Alan Post began using the packrat parser after it was introduced in Chicken Gazette #5 and encountered problems translating the Lojban grammar. Some of these problems were anticipated by Tony Garnock-Jones:

"...whereas an extensible parser would require some kind of reified representation of the composite parser, along the lines of

`((expr   (or (seq (num + num) ,(lambda (a _ b) (+ a b)))
              (seq (mulexp)    ,(lambda (a) a))))
  (mulexp (or (seq (num * num) ,(lambda (a _ b) (* a b))))))

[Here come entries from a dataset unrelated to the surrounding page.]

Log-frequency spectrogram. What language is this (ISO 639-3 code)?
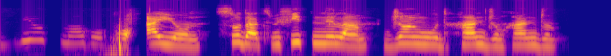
pcm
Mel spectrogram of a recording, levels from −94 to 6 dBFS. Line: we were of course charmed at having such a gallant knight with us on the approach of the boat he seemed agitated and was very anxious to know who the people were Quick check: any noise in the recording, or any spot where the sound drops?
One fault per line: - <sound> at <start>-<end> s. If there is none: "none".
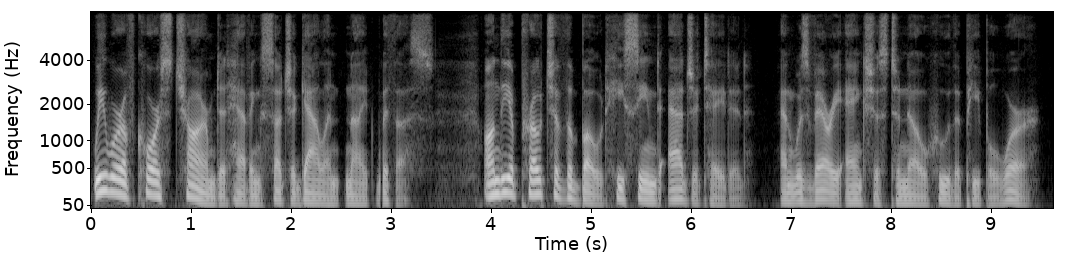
- dropout at 2.9-2.9 s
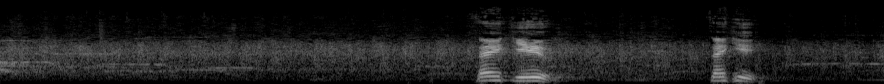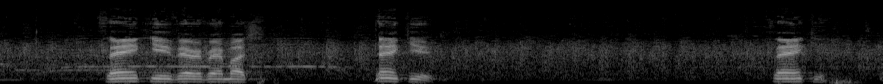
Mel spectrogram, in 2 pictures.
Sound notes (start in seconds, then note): 3.4 cheers and applause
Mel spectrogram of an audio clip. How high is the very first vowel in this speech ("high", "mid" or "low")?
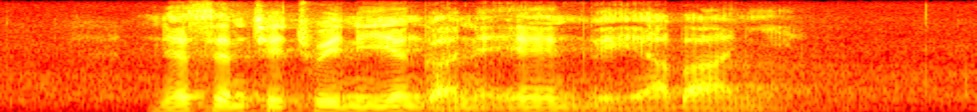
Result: mid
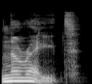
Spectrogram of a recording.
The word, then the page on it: narrate: British English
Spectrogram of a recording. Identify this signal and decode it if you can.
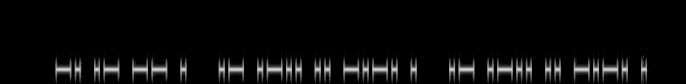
Morse code, heard as a keyed tone, about 25 wpm, 700 Hz. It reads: NAME ALICE ALICE
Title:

which could then be interpreted, in order to parse some input, or stepped through, in order to debug a parser or parser extension, or used in various diagnostic printouts to help pinpoint errors in parsed text or parsing extension grammars."

genturfahi was written to address these shortcomings in Tony's packrat parser, creating a pull PEG parser in Scheme capable of parsing Lojban's grammar. As of 2011, this goal has been accomplished. I'm not aware of a PEG parser for Scheme more feature-complete or as high-performance as genturfa'i.

Wish List

See Also

There are other PEG packrat parsers available:

License

Copyright (c) 2010 ".alyn.post." <alyn.post@lodockikumazvati.org>
 
Permission to use, copy, modify, and/or distribute this software for any
purpose with or without fee is hereby granted, provided that the above
copyright notice and this permission notice appear in all copies.

THE SOFTWARE IS PROVIDED "AS IS" AND THE AUTHOR DISCLAIMS ALL WARRANTIES
WITH REGARD TO THIS SOFTWARE INCLUDING ALL IMPLIED WARRANTIES OF
MERCHANTABILITY AND FITNESS. IN NO EVENT SHALL THE AUTHOR BE LIABLE FOR
ANY SPECIAL, DIRECT, INDIRECT, OR CONSEQUENTIAL DAMAGES OR ANY DAMAGES
WHATSOEVER RESULTING FROM LOSS OF USE, DATA OR PROFITS, WHETHER IN AN
ACTION OF CONTRACT, NEGLIGENCE OR OTHER TORTIOUS ACTION, ARISING OUT OF
OR IN CONNECTION WITH THE USE OR PERFORMANCE OF THIS SOFTWARE.

Version History

1.0.0
Version 1.0 released 7 Sep 2011.